According to author Willa Cather, “Most of the basic material a writer works with is acquired before the age of fifteen.”
Her words hit home with me. I was six years old when I first became enamored with Jesus. Six years later, I asked Him into my heart when I understood that I needed a Savior. As a child, I’d pretend to be a missionary nurse and explain the Gospel to my dolls. When I was fifteen, I wrote a fiction story (which filled three spiral notebooks) based on a missionary nurse in Africa. Alas, I never became a nurse or a missionary. However, sharing the Gospel and talking about Jesus never waned. And that “material, acquired before the age of fifteen,” defines me as an author.

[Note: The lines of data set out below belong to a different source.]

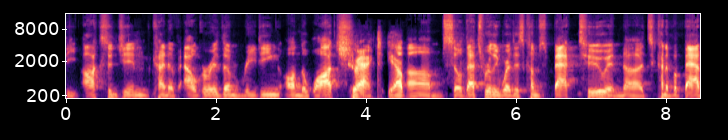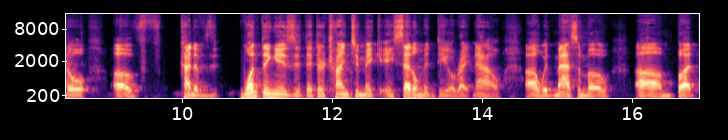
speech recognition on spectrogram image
the oxygen kind of algorithm reading on the watch. Correct. Yep. Um, so that's really where this comes back to. And uh, it's kind of a battle of kind of one thing is that they're trying to make a settlement deal right now uh, with Masimo. Um, but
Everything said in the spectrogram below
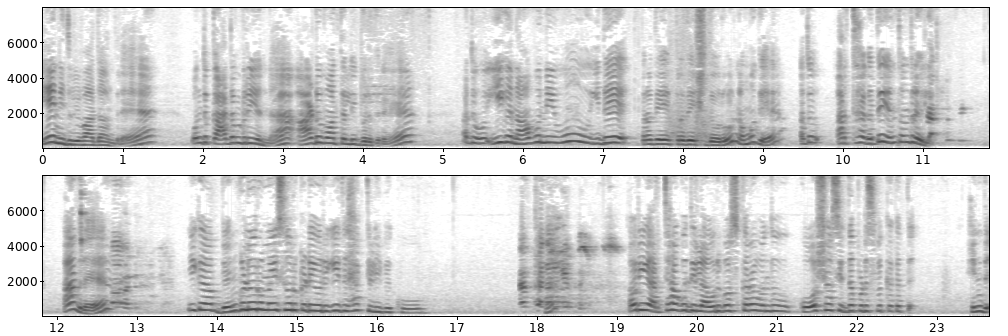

The theme of God’s love, grace, and faithfulness revealed in ordinary people’s lives is what I write about on my blog, devotions, first-person stories. If I wrote fiction, I’d incorporate the same theme. I’ve tried to think “outside my box” and daydream about writing the next great American novel. But I always return to the subject…nay, the object of my affection…Christ Jesus.
Granted, some days I question why I’m writing. Wonder if my words make a difference. I grumble that it’d be easier if I pursued a career as a concert pianist even though I don’t play the piano. But then I read the Bible. Or someone tells me about God’s transforming power in their lives—and I’m hooked. Heart ignites. Fingers start typing. Joy trickles along my spine.
Someone asked me, “Why don’t you write a secular novel which translates to the movie screen instead of writing for Christians magazines?” The person implied I’d never earn money or fame. Great point if those were the carrots that compelled me to write. That’s why I’m thankful for Inspire Christian Writers. “They exists to provide a network of support, encouragement, education, and spiritual growth for Christian writers.” I joined years ago and can attest I wouldn’t be the dedicated writer I am today without their positive, godly influence.
What defines you as a writer? Can you trace your subject or themes to your youth?